Diet impacts on Melipona flavolineata workers (Apidae, Meliponini).
Luciano Costa and Giorgio Cristino Venturieri.
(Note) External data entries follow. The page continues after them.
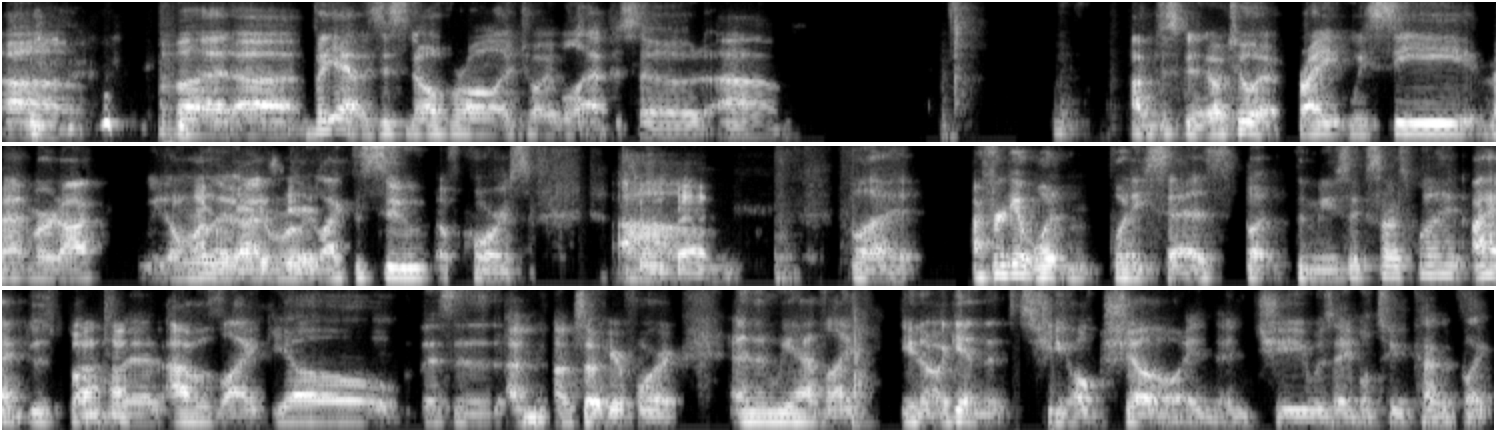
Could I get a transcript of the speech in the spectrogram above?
Um, but uh, but yeah, it was just an overall enjoyable episode. Um, I'm just gonna go to it. Right, we see Matt Murdock. We don't really, I don't really like the suit, of course. Um, but I forget what what he says, but the music starts playing. I had goosebumps, uh-huh. man. I was like, "Yo, this is I'm I'm so here for it." And then we had like, you know, again the She-Hulk show, and and she was able to kind of like,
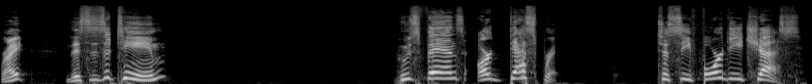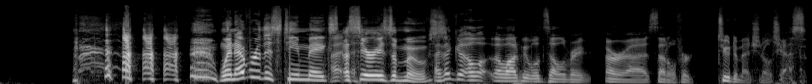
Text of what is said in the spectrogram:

Stingless bees use nectar and pollen as their main food resources, and several alternatives to them have been investigated for beekeeping. This study evaluated nutritional alternatives for the Amazonian stingless bee Melipona flavolineata, looking for a substitute for honey and processed pollen. The following food replacements were compared to honey (H1): inverted sugar syrup with minerals (H2); inverted sugar syrup with amino acids and vitamins in the following concentrations: 0.5 % (H3), 1.0 % (H4) and 10 % (H5). To substitute for processed pollen (P1), we tested foods inoculated with M. flavolineata processed pollen, which consisted of commercial pollen of A. mellifera (P2); brewer's yeast (P3); and soybean extract with two different protein concentrations: 12 % (P4) and 18 % (P5). The nutritional value of the diet was assessed on the daily intake, on the size of hypopharyngeal gland acini and on the size of oocytes. Among the alternatives to honey, there were no significant differences between the control and the other treatments. Differences were found only between the sizes of acini of workers that were fed with H2 and H4, whilst treatment H4 was superior. Among the alternatives to processed pollen, consumption of treatment P4 was significantly greater than treatment P3, indicating a greater acceptance of soybean extract compared to yeast. For the other parameters evaluated, treatment P5 was superior to all the others. We concluded that the best alternatives for the nutrition of M. flavolineata are the sugar inverted syrup with minerals, and semi-artificial processed pollen based on soybean extract (P5: 18 % protein). These alternatives are arguably the safest diet supplements amongst those tested since they do not include hive products from other bees.